* **Task instructions**
Nothing but the lines from the one containing "Spectrogram of an audio clip, in 2 pictures." to the final line of the entries should appear, copied exactly and without pictures.
[[ Material supplied open ]]
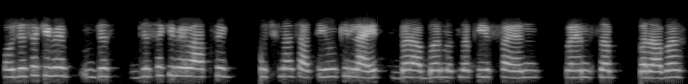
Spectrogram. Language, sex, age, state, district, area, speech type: Hindi, female, 18-30, Uttar Pradesh, Jaunpur, urban, conversation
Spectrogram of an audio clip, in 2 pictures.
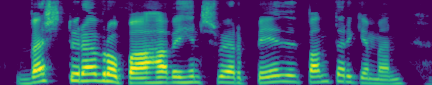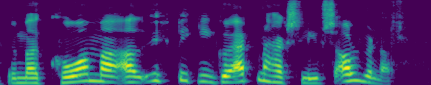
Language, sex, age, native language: Icelandic, male, 20-29, Icelandic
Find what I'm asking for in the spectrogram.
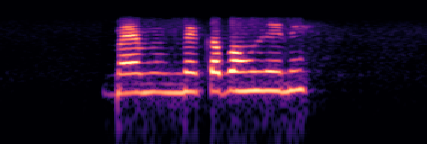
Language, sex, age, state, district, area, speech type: Hindi, female, 18-30, Madhya Pradesh, Chhindwara, urban, conversation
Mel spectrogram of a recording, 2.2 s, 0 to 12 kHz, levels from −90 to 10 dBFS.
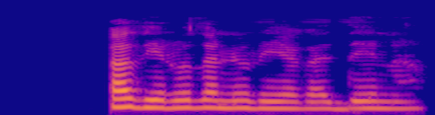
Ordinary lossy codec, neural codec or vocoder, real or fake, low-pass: none; none; real; 7.2 kHz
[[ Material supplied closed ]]
* **Answer for the task**
Spectrogram of an audio clip, in 2 pictures.
Language, sex, age, native language: Icelandic, male, 20-29, Icelandic
Find what I'm asking for in the spectrogram.
Language, sex, age, state, district, area, speech type: Hindi, female, 18-30, Madhya Pradesh, Chhindwara, urban, conversation
Mel spectrogram of a recording, 2.2 s, 0 to 12 kHz, levels from −90 to 10 dBFS.
Ordinary lossy codec, neural codec or vocoder, real or fake, low-pass: none; none; real; 7.2 kHz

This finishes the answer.